Task brief: Print out the full material below, exact in every line, with no images included.

Working data:
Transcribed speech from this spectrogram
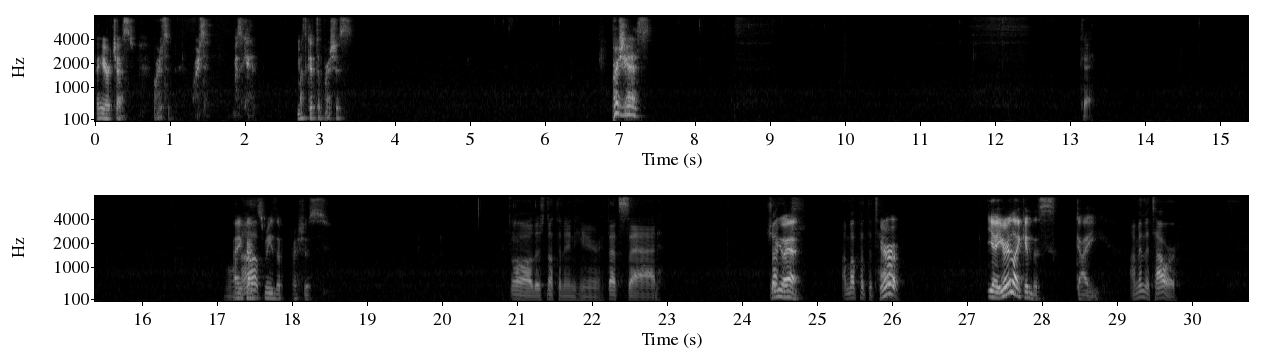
I hear a chest. Where is it? Where is it? Must get it. Must get the precious. Precious! Okay. I Going got up. me the precious. Oh, there's nothing in here. That's sad. Where you at? I'm up at the You're- tower. Yeah, you're like in the sky. I'm in the tower.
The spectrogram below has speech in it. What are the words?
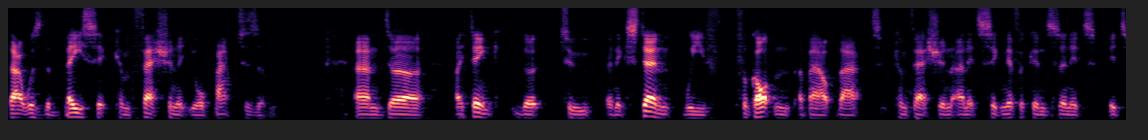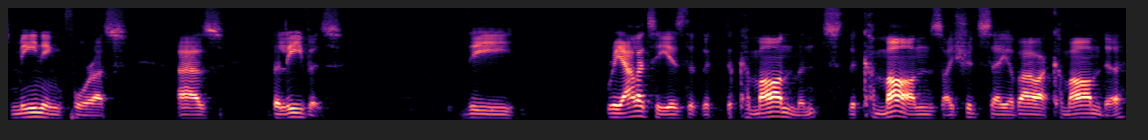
That was the basic confession at your baptism. And uh, I think that to an extent we've forgotten about that confession and its significance and its its meaning for us as believers. The reality is that the, the commandments, the commands, I should say, of our commander,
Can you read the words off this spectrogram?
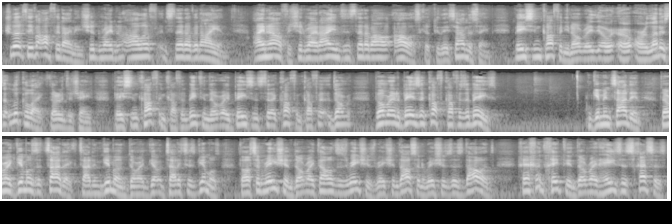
You shouldn't write an aleph instead of an ayin. Ayin aleph. You shouldn't write ayins instead of aleph because they sound the same. Base in coffin. You don't write or, or, or, letters that look alike. Don't interchange. Base in coffin. Coffin. Don't write base instead of kaf, don't don't write a base as a kaf, kaf is a base. Gimel tzadin. Don't write gimels at tzaddik. Tzadin gimel. Don't write tzaddik says gimels. Dalsin ration. Don't write dalads as ratios. Ration dalsin. Ratios as dalads. Chechen chetin. Don't write hays as cheses.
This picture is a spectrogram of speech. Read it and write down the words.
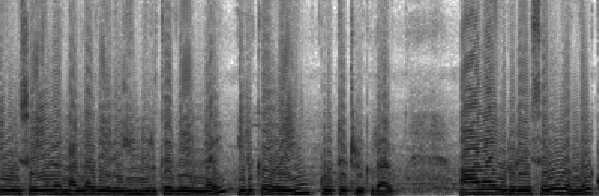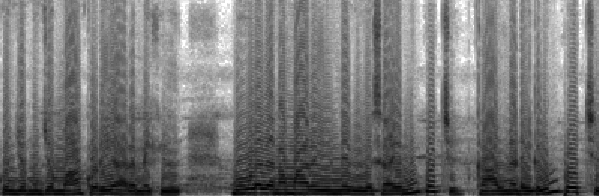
இவர் செய்கிற நல்லது எதையும் நிறுத்தவே இல்லை. இருக்கவையும் கொடுத்துட்ருக்கிறார். ஆனால் இவருடைய செல்வங்கள் கொஞ்சம் கொஞ்சமாக குறைய ஆரம்பிக்கிறது மூலதனமாக இருந்த விவசாயமும் போச்சு. கால்நடைகளும் போச்சு.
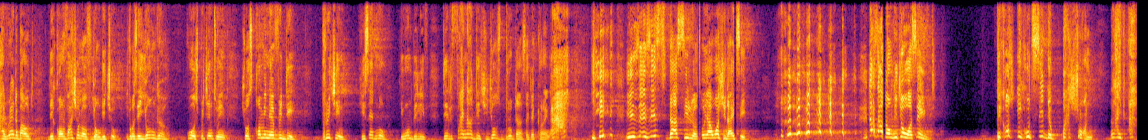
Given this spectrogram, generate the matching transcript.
I read about the conversion of Yonggi Cho. It was a young girl who was preaching to him. She was coming every day, preaching. He said, No, he won't believe. The final day, she just broke down and started crying. Ah! says, Is this that serious? Oh, yeah, what should I say? That's how Yonggi Cho was saved. Because he could see the passion. Like, ah.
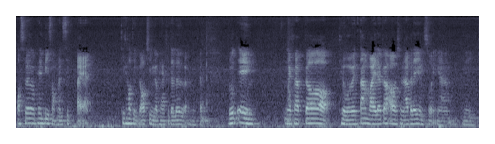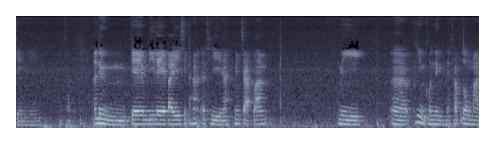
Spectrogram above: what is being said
ออสเตรเลีย Open ปี 2018 ที่เข้าถึงรอบชิงกับแพ้เฟเดอเรอร์นะครับรูดเองนะครับก็ถือโมเมนตัมไว้แล้วก็เอาชนะไปได้อย่างสวยงามในเกมนี้นะครับอันหนึ่งเกม delay ไป 15 นาทีนะเนื่องจากว่ามีผู้หญิงคนหนึ่งนะครับลงมา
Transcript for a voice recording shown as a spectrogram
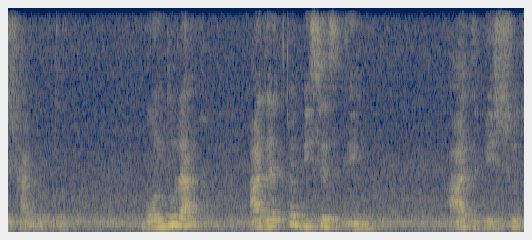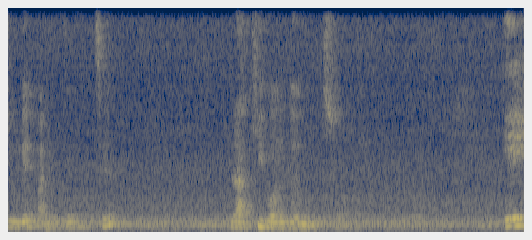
স্বাগত। বন্ধুরা, আজ একটা বিশেষ দিন। আজ বিশ্বজুড়ে পালিত হচ্ছে রাখি বন্ধন উৎসব। এই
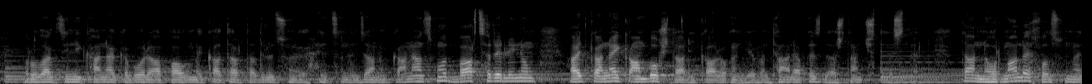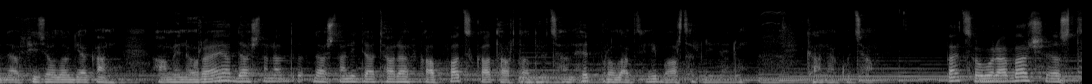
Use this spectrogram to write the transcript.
պրոլակտինի քանակը, որը ապահովում է կաթարտադրությունը հետծննդյանում կանանց մոտ, բարձր է լինում, այդ կանայք ամբողջ տարի կարող են եւ ընդհանրապես դաշտան չտեսնել։ Դա նորմալ է, խոսվում է դա ֆիզիոլոգիական ամենօրյա դաշտանա դաշտանի դաթարը կապված կաթարտադրության հետ պրոլակտինի բարձր լինելու քանակությամբ։ Բայց սովորաբար ըստ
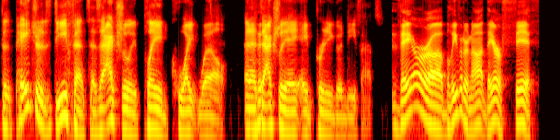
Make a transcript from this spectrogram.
the Patriots defense has actually played quite well, and it's actually a, a pretty good defense. They are, uh, believe it or not, they are fifth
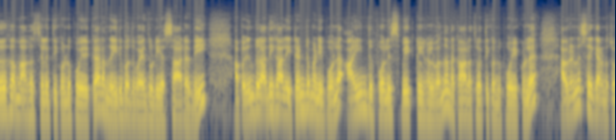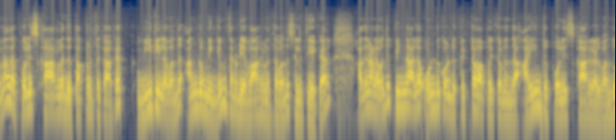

Exercise output:
Transcribed speech from this spectrogram
I hear a chest. Where is it? Where is it? Must get it. Must get the precious. Precious! Okay. I Going got up. me the precious. Oh, there's nothing in here. That's sad. Where you at? I'm up at the You're- tower. Yeah, you're like in the sky. I'm in the tower.
The spectrogram below has speech in it. What are the words?
That was the basic confession at your baptism. And uh, I think that to an extent we've forgotten about that confession and its significance and its its meaning for us as believers. The reality is that the, the commandments, the commands, I should say, of our commander,
Can you read the words off this spectrogram?
You shouldn't write an aleph instead of an ayin. Ayin aleph. You shouldn't write ayins instead of aleph because they sound the same. Base in coffin. You don't write or, or, or, letters that look alike. Don't interchange. Base in coffin. Coffin. Don't write base instead of kaf, don't don't write a base as a kaf, kaf is a base. Gimel tzadin. Don't write gimels at tzaddik. Tzadin gimel. Don't write tzaddik says gimels. Dalsin ration. Don't write dalads as ratios. Ration dalsin. Ratios as dalads. Chechen chetin. Don't write hays as cheses.
This picture is a spectrogram of speech. Read it and write down the words.
இவர் செய்கிற நல்லது எதையும் நிறுத்தவே இல்லை. இருக்கவையும் கொடுத்துட்ருக்கிறார். ஆனால் இவருடைய செல்வங்கள் கொஞ்சம் கொஞ்சமாக குறைய ஆரம்பிக்கிறது மூலதனமாக இருந்த விவசாயமும் போச்சு. கால்நடைகளும் போச்சு.
Given this spectrogram, generate the matching transcript.
I read about the conversion of Yonggi Cho. It was a young girl who was preaching to him. She was coming every day, preaching. He said, No, he won't believe. The final day, she just broke down and started crying. Ah! says, Is this that serious? Oh, yeah, what should I say? That's how Yonggi Cho was saved. Because he could see the passion. Like, ah.
Spectrogram above: what is being said
ออสเตรเลีย Open ปี 2018 ที่เข้าถึงรอบชิงกับแพ้เฟเดอเรอร์นะครับรูดเองนะครับก็ถือโมเมนตัมไว้แล้วก็เอาชนะไปได้อย่างสวยงามในเกมนี้นะครับอันหนึ่งเกม delay ไป 15 นาทีนะเนื่องจากว่ามีผู้หญิงคนหนึ่งนะครับลงมา
Transcript for a voice recording shown as a spectrogram
স্বাগত। বন্ধুরা, আজ একটা বিশেষ দিন। আজ বিশ্বজুড়ে পালিত হচ্ছে রাখি বন্ধন উৎসব। এই
Use this spectrogram to write the transcript.
պրոլակտինի քանակը, որը ապահովում է կաթարտադրությունը հետծննդյանում կանանց մոտ, բարձր է լինում, այդ կանայք ամբողջ տարի կարող են եւ ընդհանրապես դաշտան չտեսնել։ Դա նորմալ է, խոսվում է դա ֆիզիոլոգիական ամենօրյա դաշտանա դաշտանի դաթարը կապված կաթարտադրության հետ պրոլակտինի բարձր լինելու քանակությամբ։ Բայց սովորաբար ըստ
Make a transcript from this spectrogram.
the Patriots defense has actually played quite well, and it's actually a, a pretty good defense. They are, uh, believe it or not, they are fifth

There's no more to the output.